Experiencing the picturesque Lumberton, North Carolina in static beauty, the beginning of David Lynch’s 1986 classic Blue Velvet is one of the most iconic opening sequences in contemporary cinema, suggesting something strange about the humdrum of suburbia. Red roses, white picket fences and azure blue skies make up the stars and stripes of a perfect American identity, where everything is in its place and the land is as perfect as the rosy cheeks of the schoolchildren who plod their way to class. Though something is disturbed, brewing beneath the surface as if a dormant geyser of violence, smut and surrealism, ready to disrupt the perfect order of American suburbia. 

The scene reaches its conclusion when a man watering his front lawn suddenly falls to the floor clutching his neck, before the camera takes us away from the scene and down through the undergrowth of the groomed grass, inside the underbelly of grime, dirt and scuttling creatures. Behind the facade of contemporary perfection, a dark truth is slowly uncovered by Jeffrey Beaumont (Kyle MacLachlan) the son of the man now recovering from a stroke when he discovers a severed ear in a field nearby to his home. 

Taking Jeffrey on a wild fever dream of paranoia and surrealism, the ear itself is the conduit by which he accesses life’s dark underbelly, leading him to danger as the curiosity behind its origins become too compelling. “I don’t know why it had to be an ear. Except it needed to be an opening of a part of the body, a hole into something else…The ear sits on the head and goes right into the mind so it felt perfect,” director David Lynch reported to the New York Times.

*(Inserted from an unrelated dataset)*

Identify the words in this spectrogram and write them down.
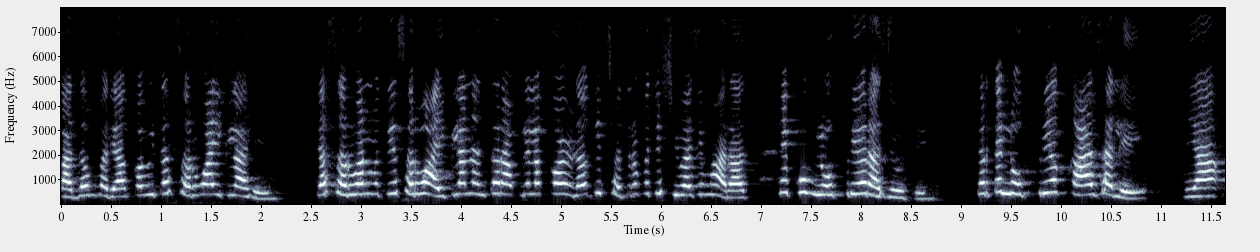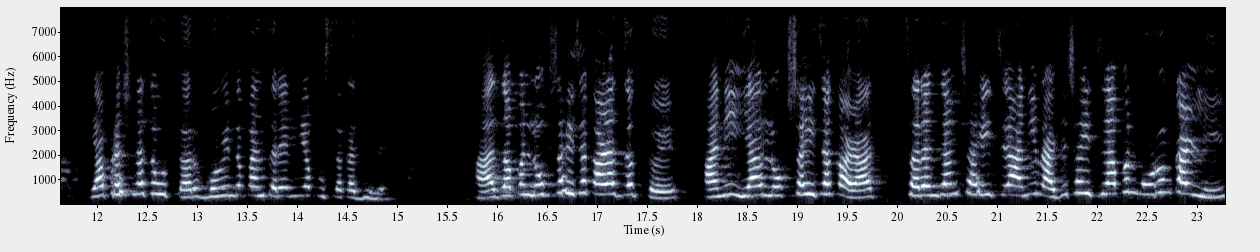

Leaping down the rabbit hole, as if travelling down the dark cavern of an ear canal, Jeffrey tracks down a lounge performer, Dorothy Vallens (Isabella Rossellini), connected with the incident who inadvertently leads the young boy into a world of crime and dark mystery. Frank Booth (Dennis Hopper) is the peculiar escort who guides Jeffrey blindly through this new underworld, bearing little resemblance to the comfort of suburbia. Booth, a psychopathic gangster and drug lord, is a terrifying uncanny figure with an eerie, disturbed psyche, situated somewhere between childish infatuation and carnal rage. Huffing a nondescript gas through a transparent pipe, Booth seems to operate on different fuel to the average being, living in a totally different reality entirely.

Capturing Jeffrey, Booth takes the young boy to Ben, a criminal associate who is insistent on performing a mimed rendition of Roy Orbison’s ‘In Dreams’. Standing closely beside Ben as he performs, Booth is transfixed, as if assessing a work of extraordinary beauty whilst coming to some sort of personal epiphany. He cuts the dream short by pausing the music and removing the tape, angered perhaps at the lack of Roy Orbison’s fantasy in his own life. 

Arising back out from Jeffrey’s ear in the film’s final act, we escape the dream, only to discover that real life is in itself a surreal fantasy. A bird lands on the windowsill of Jeffrey’s mother’s house as she, her son and Sandy (Laura Dern) examine its beauty. The bird is, however, undeniably fake, looking more like a puppet than the real-life creature as it clutches the same bug that inhabited the undergrowth of Lumberton during the film’s introduction. The dreamworld has now been exposed and fantasy has suffused into reality with the fakery of the bird revealing a failed pursuit for concrete meaning. To question the reality of the bird is to question life itself, to believe the fantasy is far easier. 

Blue Velvet is David Lynch’s greatest triumph as it not only acts as the perfect exemplar of his style, but it thematically accesses so many contemporary discussions, the paranoia of ‘the other’, the fear of difference and also the dominance of goodwill.